Yu JT, Song JH, Wang ND, et al. Implication of IL-33 gene polymorphism in Chinese patients with Alzheimer’s disease. Neurobiol Aging. 2012;33(5):1014.e11–1014.e14
Bovin MJ, Marx BP, Weathers FW et al. Psychometric properties of the PTSD checklist for diagnostic and statistical manual of mental disorders-fifth edition (PCL-5) in veterans. Psychol Assess. 2016; 28(11):1379–1391.
McKhann G, Drachman D, Folstein M, Katzman R, Price D, Stadlan EM. Clinical diagnosis of Alzheimer’s disease: report of the NINCDS-ADRDA work group under the auspices of department of health and human services task force on Alzheimer’s disease. Neurology. 1984;34(7):939–944.
Brittain EH, Fay MP, Follmann DA. A valid formulation of the analysis of noninferiority trials under random effects meta-analysis. Biostatistics. 2012;13(4):637–649.
Higgins JP, Thompson SG, Deeks JJ, Altman DG. Measuring inconsistency in meta-analyses. BMJ. 2003;327(7414):557–560.
Munafo MR, Clark TG, Flint J. Assessing publication bias in genetic association studies: evidence from a recent meta-analysis. Psychiatry Res. 2004;129(1):39–44.
Song F, Khan KS, Dinnes J, Sutton AJ. Asymmetric funnel plots and publication bias in meta-analyses of diagnostic accuracy. Int J Epidemiol. 2002;31(1):88–95.
Folstein MF, Folstein SE, McHugh PR. “Mini-mental state”. A practical method for grading the cognitive state of patients for the clinician. J Psychiatr Res. 1975;12(3):189–198.
Li J, Zhang Y, Zhang L. Discovering susceptibility genes for allergic rhinitis and allergy using a genome-wide association study strategy. Curr Opin Allergy Clin Immunol. 2015;15(1):33–40.
Lopez-Mejias R, Genre F, Remuzgo-Martinez S, et al. Protective role of the interleukin 33 rs3939286 gene polymorphism in the development of subclinical atherosclerosis in rheumatoid arthritis patients. PLoS One. 2015;10(11):e0143153.
Yue J, Tong Y, Xie L, Ma T, Yang J. Genetic variant in IL-33 is associated with idiopathic recurrent miscarriage in Chinese Han population. Sci Rep. 2016;6:23806.

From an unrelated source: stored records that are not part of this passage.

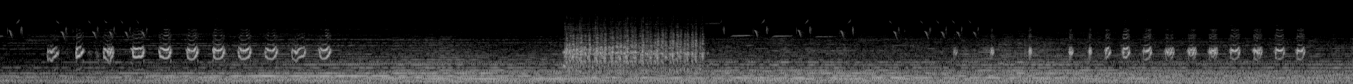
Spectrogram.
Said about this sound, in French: Il y avait plusieurs groupes de dindons dans la forêt.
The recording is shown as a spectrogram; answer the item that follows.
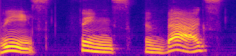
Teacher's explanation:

Koca SS, Kara M, Deniz F, et al. Serum IL-33 level and IL-33 gene polymorphisms in Behcet’s disease. Rheumatol Int. 2015;35(3):471–477.
Koca SS, Pehlivan Y, Kara M, et al. The IL-33 gene is related to increased susceptibility to systemic sclerosis. Rheumatol Int. 2016;36(4):579–584.
Li C, Mu R, Guo J, et al. Genetic variant in IL33 is associated with susceptibility to rheumatoid arthritis. Arthritis Res Ther. 2014;16(2):R105.
Kudinova AY, Deak T, Hueston CM, et al. Cross-species evidence for the role of interleukin-33 in depression risk. J Abnorm Psychol. 2016;125(4):482–494.
© 2017 The Author(s). This work is published and licensed by Dove Medical Press Limited. The full terms of this license are available at https://www.dovepress.com/terms.php and incorporate the Creative Commons Attribution - Non Commercial (unported, v3.0) License. By accessing the work you hereby accept the Terms. Non-commercial uses of the work are permitted without any further permission from Dove Medical Press Limited, provided the work is properly attributed. For permission for commercial use of this work, please see paragraphs 4.2 and 5 of our Terms.